Part 2

  • Make sure Scratch is either installed or you/your students create accounts through an educator account in order for students to be able to save their work. For this lesson, saving is not necessary, but for future projects, you will want students to be able to save their work. Watch Scratch Desktop vs. Online video for more information.

CS Unplugged - Events

 

 

Objectives

  • Learn that events are triggers to make an action happen

  • Begin to think abstractly about what computers are doing with the code we put into them.

Vocabulary

  • Events - triggers that make action happen in coding, like turning a light on and off

  • Sequence - the order in which the code runs

  • Program - a list of commands to solve a problem

Materials:

  • 4 envelopes with each character’s instruction 

Introduction

CS unplugged activities are a great way to introduce a concept by helping students either get hands-on with it or see it from a different perspective. In this CS activity, you and your students will “act out” the coded events provided.

 

Introduce students to the concept and use of events. 

  • Ask students to share what they already know about events from their everyday experiences.

  • Have students explain what they think “events” mean.

  • Ask students to think about how we can give instructions to computers. 

 

Activity

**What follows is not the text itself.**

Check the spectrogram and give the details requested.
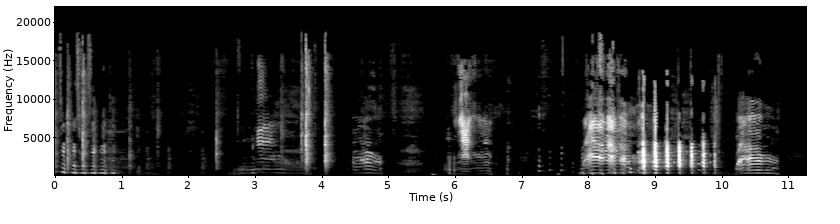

Introduce students to the activity. Tell students that the purpose of the activity is for the class to try to figure out what the code the “characters” are running and what is the trigger to make them run it. 

 

Ask for 4 volunteers. Have them stand up in a line front of class and give them the envelopes in order from character 1 to 4. Ask them to open their envelopes and read the instructions silently. Confirm they understand their instructions. Position character 4 so she/he can see the writing on the envelopes. 

 

Before you start the exercise, ask the rest of the students to watch silently and see if they can figure out the code in the envelopes. Then start tapping character 1, 2 and 3s head, in any order allowing time for each student to “run” their code.

 

After a few minutes, see if anyone in the class has figured out the code being broadcast to character 4. Keep going until the class figures out all the code being broadcast.

 

Discussion:

  • What was the trigger for each event? (answer: tapping their heads)

  • How come they didn’t need to use any spoken words to communicate?

  • What are some examples of “events” that trigger action in the real world? (for example, school bells, traffic lights, seat belt sign on airplane)

  • What are some ways you can think of using events in Scratch?  (for example, timing a conversation, starting a scene, creating, making a character do an action like move, talk, disappear, creating multiple levels, etc.)

 

Explore Events in Scratch

 

 

Objectives

  • Learn how to use the Broadcast event code to make a sprite do specific actions

Materials you will need:

  • Access to Scratch

 

Activity

Introduce students to the activity. Tell students that they are going to recreate what they did in the unplugged activity in Scratch. Events in Scratch  are represented by yellow code and include: the green flag, clicking on character, bump code and broadcast. Broadcasting in Scratch helps with interactions between sprites like pacing their conversations.

 

Watch a video as a class (https://www.youtube.com/watch?v=TP9fF6qkB0A&feature=youtu.be)

or demo how Broadcast events are handled in Scratch

 

Tell students to pick 4 sprites and 1 background for a scene in Scratch. They are going to try to recreate the unplugged activity by having 3 characters broadcast messages that cause the 4th character to do specific actions. You may need to make the instructions in the envelopes from Part 1 visible to the whole classroom.

 

Challenge activities

If a student finishes early, check their work and if they are ready, give them one or more of the challenges:

  • Help a classmate who is stuck on a bug. Helpers don’t touch other people’s devices, but instead offer suggestions for how they might go about debugging.

  • Use the broadcast event to trigger a background change

  • Use broadcast event to create a new level, switching out sprites that show up between level 1 and level 2